Stress and mental health issues are all-too-common problems in today's busy work environments – but there are measures we can all take to support sufferers and reduce the stigma
Mental health problems were responsible for 11.7 million days lost from work in 2015/16, making it the leading cause of absence in the workplace.
According to the Health and Safety Executive (HSE), work-related stress costs employers about £2.8 billion a year, and 37 per cent of all work related ill health cases and 45 per cent of all working days lost are due to work related stress.
Furthermore, a Chartered Institute of Personnel & Development (CIPD) study found that:
37 per cent of sufferers are more likely to get into conflict with colleagues.
57 per cent find it hard to juggle multiple tasks.
80 per cent find it hard to concentrate.
62 per cent take longer to do tasks.
50 per cent are less patient with customers/clients.

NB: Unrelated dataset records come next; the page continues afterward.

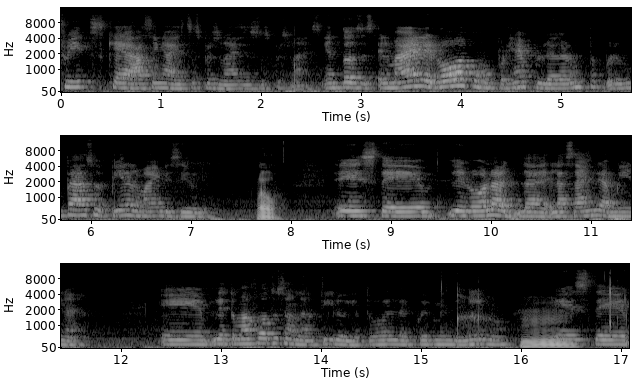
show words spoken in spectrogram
tweets que hacen a estos personajes, estos personajes. Entonces, el mae le roba como, por ejemplo, le agarra un, un pedazo de piel al mae invisible. Oh. Este, le roba la, la, la sangre a Mina. Eh, le toma fotos a Nautilo y a todo el equipment de Nemo. Mm. Este,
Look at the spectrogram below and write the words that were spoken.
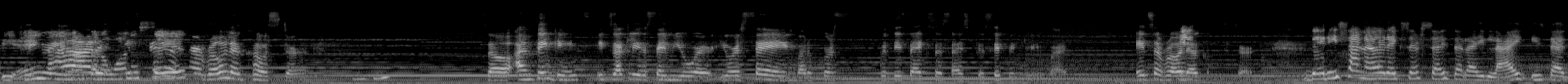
be angry. You're not gonna want to say it. A roller coaster. So I'm thinking exactly the same you were you were saying, but of course with this exercise specifically. But it's a roller coaster there is another exercise that I like is that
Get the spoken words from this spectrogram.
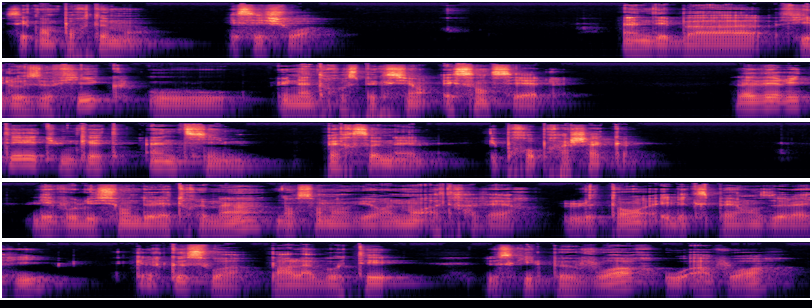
ses comportements et ses choix. Un débat philosophique ou une introspection essentielle. La vérité est une quête intime, personnelle et propre à chacun. L'évolution de l'être humain dans son environnement à travers le temps et l'expérience de la vie, quelle que soit par la beauté de ce qu'il peut voir ou avoir,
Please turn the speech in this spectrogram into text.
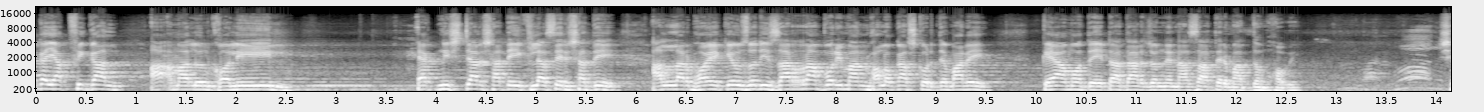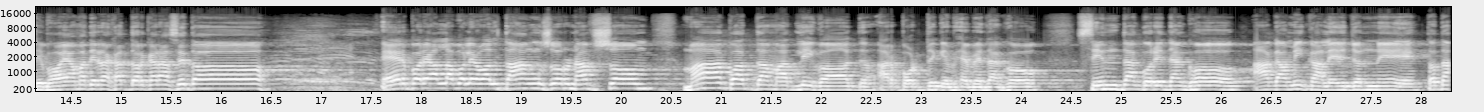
আকাই আকফিকাল আমালুল কলিল এক নিষ্ঠার সাথে, ইখলাসের সাথে। আল্লাহর ভয়ে কেউ যদি জাররা পরিমাণ ভালো কাজ করতে পারে, কেয়ামতে এটা তার জন্য নাজাতের মাধ্যম হবে। সে ভয় আমাদের রাখার দরকার আছে তো? এরপরে আল্লাহ বলেন, ওয়াল তাংসুর নাফসুম মা কদ্দা মাদলি গদ আর পর থেকে ভেবে দেখো, চিন্তা করে দেখো আগামী কালের জন্যে তথা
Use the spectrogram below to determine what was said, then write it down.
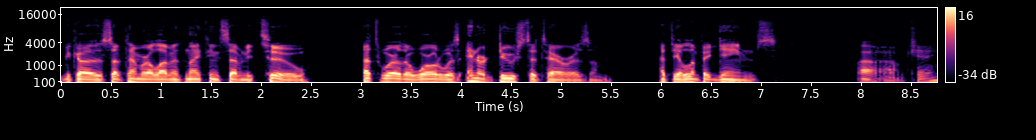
because September 11th, 1972, that's where the world was introduced to terrorism at the Olympic Games. Uh, okay.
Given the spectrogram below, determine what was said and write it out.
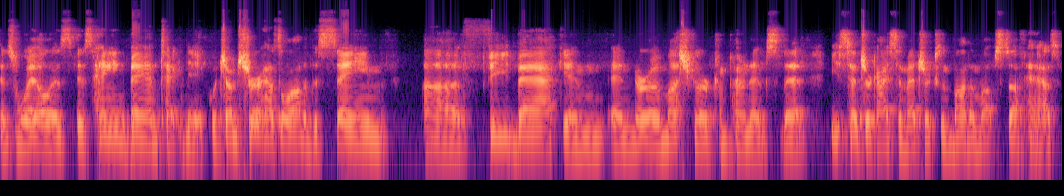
as well is, is hanging band technique, which I'm sure has a lot of the same uh, feedback and, and neuromuscular components that eccentric isometrics and bottom up stuff has.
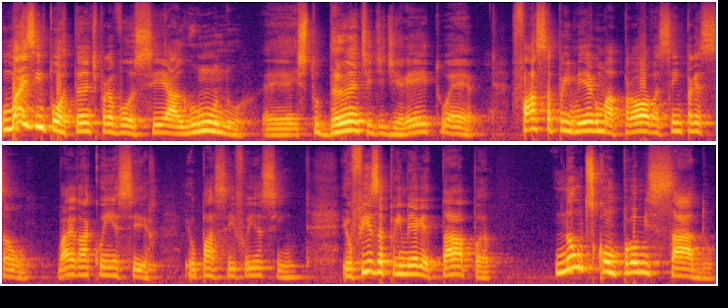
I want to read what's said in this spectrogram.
O mais importante para você, aluno, é, estudante de direito, é faça primeiro uma prova sem pressão. Vai lá conhecer. Eu passei, foi assim. Eu fiz a primeira etapa não descompromissado,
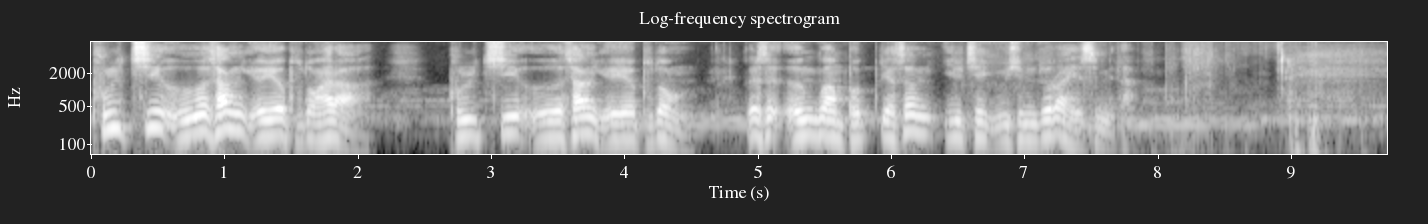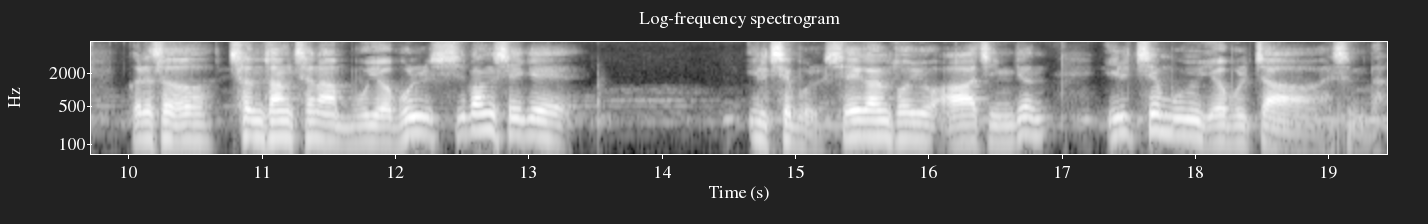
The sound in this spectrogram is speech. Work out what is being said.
불치 의상 여여 부동하라. 불치 의상 여여 부동. 그래서 은관 법계성 일체 유심조라 했습니다. 그래서 천상천하 무여불 시방세계 일체불 세간소유 아진견 일체무유 여불자 했습니다.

The study also found that, for the first time, stress is now the major cause of long-term absence in manual and non-manual workers.
Thankfully, public attitudes towards mental health are improving. Research indicates that people are more willing to live, work and enter into a relationship with someone who has experienced a mental health issue.

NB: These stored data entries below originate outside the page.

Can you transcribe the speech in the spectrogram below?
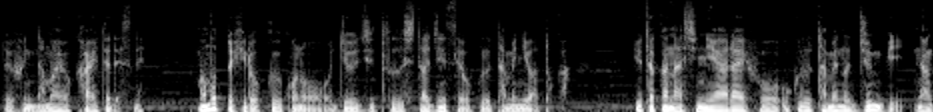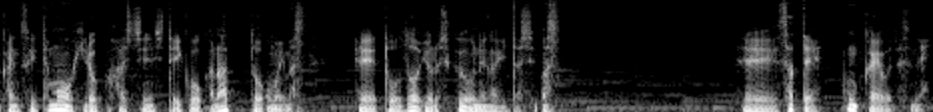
というふうに名前を変えてですね、まあ、もっと広くこの充実した人生を送るためにはとか豊かなシニアライフを送るための準備なんかについても広く発信していこうかなと思います。えー、どうぞよろしくお願いいたします。えー、さて今回はですね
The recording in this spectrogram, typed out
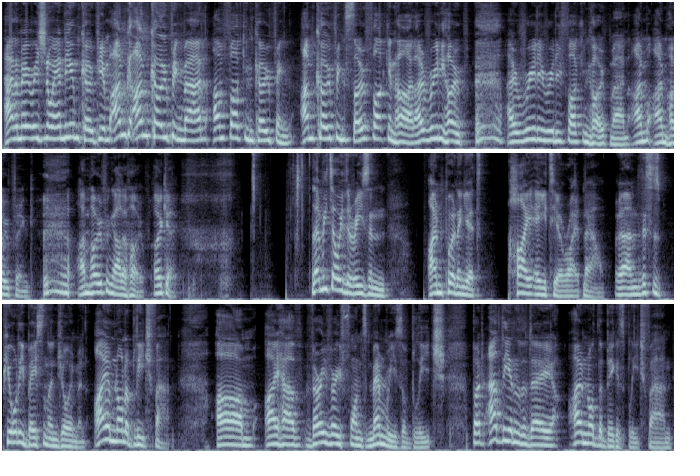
Anime original ending copium. I'm I'm coping, man. I'm fucking coping. I'm coping so fucking hard. I really hope. I really, really fucking hope, man. I'm I'm hoping. I'm hoping out of hope. Okay. Let me tell you the reason I'm putting it high A tier right now. And this is purely based on enjoyment. I am not a Bleach fan. Um, I have very, very fond memories of Bleach, but at the end of the day, I'm not the biggest Bleach fan.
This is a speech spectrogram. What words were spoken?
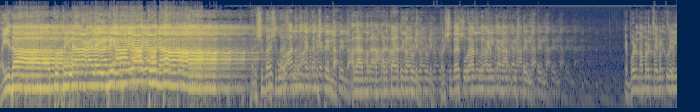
വൈദാ തുത്ല അലൈഹി ആയാതുനാ പരിശുദ്ധ ഖുർആൻ ഒന്നും കേൾക്കാൻ ഇഷ്ടമില്ല. അതാണ് അടുത്ത ആയത്ത് കണ്ടോളി. പരിശുദ്ധ ഖുർആൻ ഒന്നും കേൾക്കാൻ ആർക്കും ഇഷ്ടമില്ല. എപ്പോഴും നമ്മുടെ ചെവിക്കുള്ളിൽ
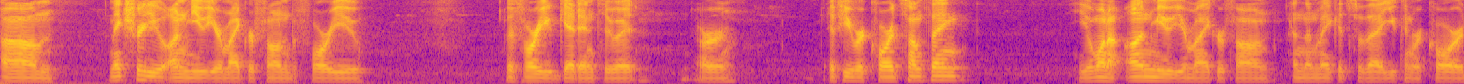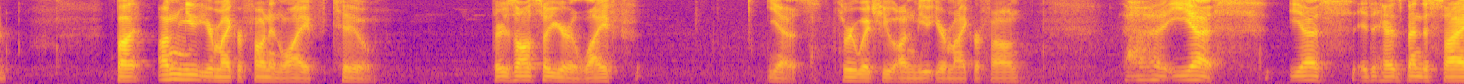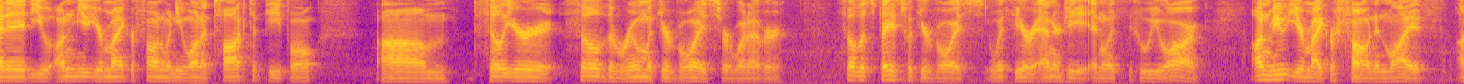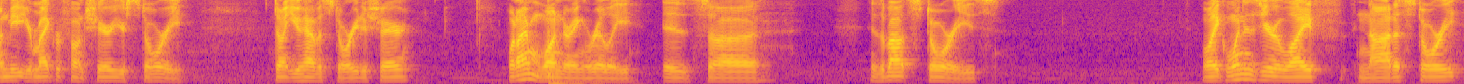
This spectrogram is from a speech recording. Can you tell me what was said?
Um, make sure you unmute your microphone before you before you get into it, or if you record something, you'll want to unmute your microphone and then make it so that you can record. But unmute your microphone in life too. There's also your life, yes, through which you unmute your microphone. Uh, yes, yes, it has been decided. You unmute your microphone when you want to talk to people. Um, fill your fill the room with your voice or whatever. Fill the space with your voice, with your energy, and with who you are. Unmute your microphone in life. Unmute your microphone. Share your story. Don't you have a story to share? What I'm wondering really is uh, is about stories. Like, when is your life not a story?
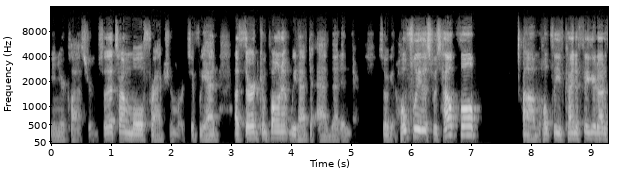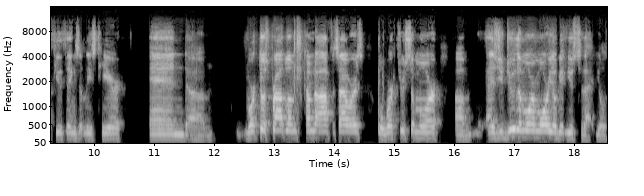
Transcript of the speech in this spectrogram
in your classroom. So that's how mole fraction works. If we had a third component, we'd have to add that in there. So again, hopefully this was helpful. Um, hopefully you've kind of figured out a few things at least here and um, work those problems. Come to office hours. We'll work through some more. Um, as you do them more and more, you'll get used to that. You'll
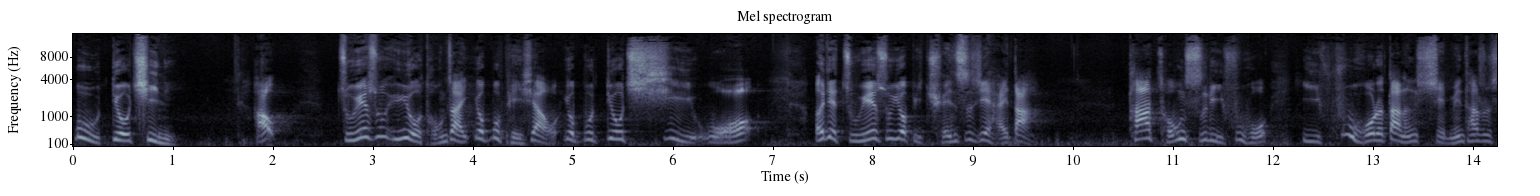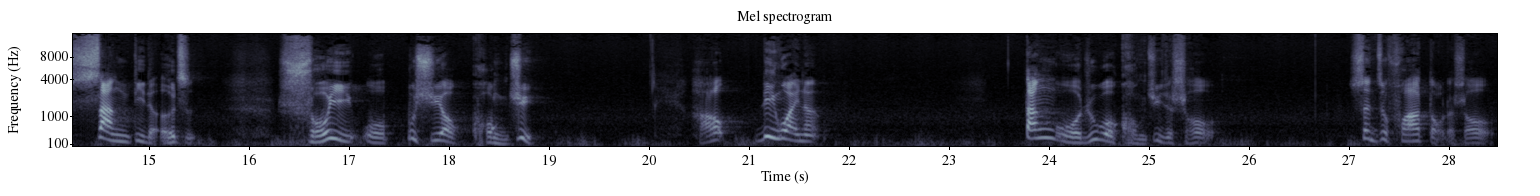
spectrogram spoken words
不丢弃你。”好，主耶稣与我同在，又不撇下我，又不丢弃我，而且主耶稣又比全世界还大。他从死里复活。以复活的大能显明他是上帝的儿子，所以我不需要恐惧。好，另外呢，当我如果恐惧的时候，甚至发抖的时候，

That said, in the work environment, many employers still have great difficulty in conducting a sensitive and meaningful dialogue with those employees suffering stress related problems.
Work-related stress is not usually classed as an illness, but the psychological impact of it can give rise to anxiety and depression, bipolar disorder and schizophrenia. What’s more, stress has also been linked to physical health issues such as heart disease, back pain, as well as gastrointestinal problems.

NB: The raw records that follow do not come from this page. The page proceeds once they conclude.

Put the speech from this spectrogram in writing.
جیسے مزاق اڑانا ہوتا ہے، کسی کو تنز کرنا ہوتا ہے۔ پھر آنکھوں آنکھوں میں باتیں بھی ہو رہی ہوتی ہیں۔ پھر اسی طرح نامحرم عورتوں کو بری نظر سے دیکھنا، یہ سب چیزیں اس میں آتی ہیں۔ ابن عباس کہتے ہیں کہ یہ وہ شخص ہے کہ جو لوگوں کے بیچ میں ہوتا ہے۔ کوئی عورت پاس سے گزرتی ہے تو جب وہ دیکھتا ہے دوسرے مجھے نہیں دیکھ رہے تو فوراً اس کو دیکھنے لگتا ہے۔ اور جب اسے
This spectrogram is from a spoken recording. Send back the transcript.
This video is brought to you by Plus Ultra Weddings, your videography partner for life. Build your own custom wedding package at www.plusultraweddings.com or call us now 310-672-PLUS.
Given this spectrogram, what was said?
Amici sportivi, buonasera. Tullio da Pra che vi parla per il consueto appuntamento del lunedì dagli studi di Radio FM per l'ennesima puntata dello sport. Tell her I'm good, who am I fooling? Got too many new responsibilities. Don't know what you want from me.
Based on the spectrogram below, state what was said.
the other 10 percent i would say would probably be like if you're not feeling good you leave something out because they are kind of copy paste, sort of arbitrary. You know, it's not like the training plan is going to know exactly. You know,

Stress is an adverse reaction to excessive pressure, and while a little stress is often motivating, it can sometimes reach levels that are too high for a person to cope with.
A mental health condition can be classed as a disability if it has a considerable and lasting effect on a person’s capabilities in terms of carrying out day-to-day activities. This is defined in the Equality Act 2010 as having lasted, or is expected to last, more than one year. Attempting to dismiss an employee for having such a condition will amount to direct disability discrimination.
This is why it is vital to find ways to help employees to manage their mental health. It is up to the employer to put into place reasonable adjustments in order to prevent the employee from being put at a disadvantage because of their disability.
As the main symptom of a stressed-out workforce is absence, looking at your absence records is the place to begin in understanding how stress is affecting your employees. The key to effective absence management is early intervention. Effective channels of communication, including return to work discussions, are paramount in determining the nature of the problem and how to achieve a positive outcome.
In some circumstances, it may be advisable to find a more suitable, alternative role, thus allowing the employee to keep working in an effective manner. This might require a change to the terms and conditions of his/her employment, affecting both duties and pay.
As the employer, you need to ensure that your managers are capable of responding to signs of stress. This requires training to spot issues with performance or problems such as workplace bullying.
Training can also help managers to be more effective in carrying out the difficult conversations that these issues require and in creating a culture where employees feel that they can openly talk about mental health issues.
In short – making sure that those suffering stress receive the right kind of understanding and support, even for things that happen outside the workplace, is paramount in enabling your employees to perform at their best.
Ultimately, fostering an environment of open discussion on these subjects will also help lessen the stigma which, in turn, will help make people less prone to stress-related health issues.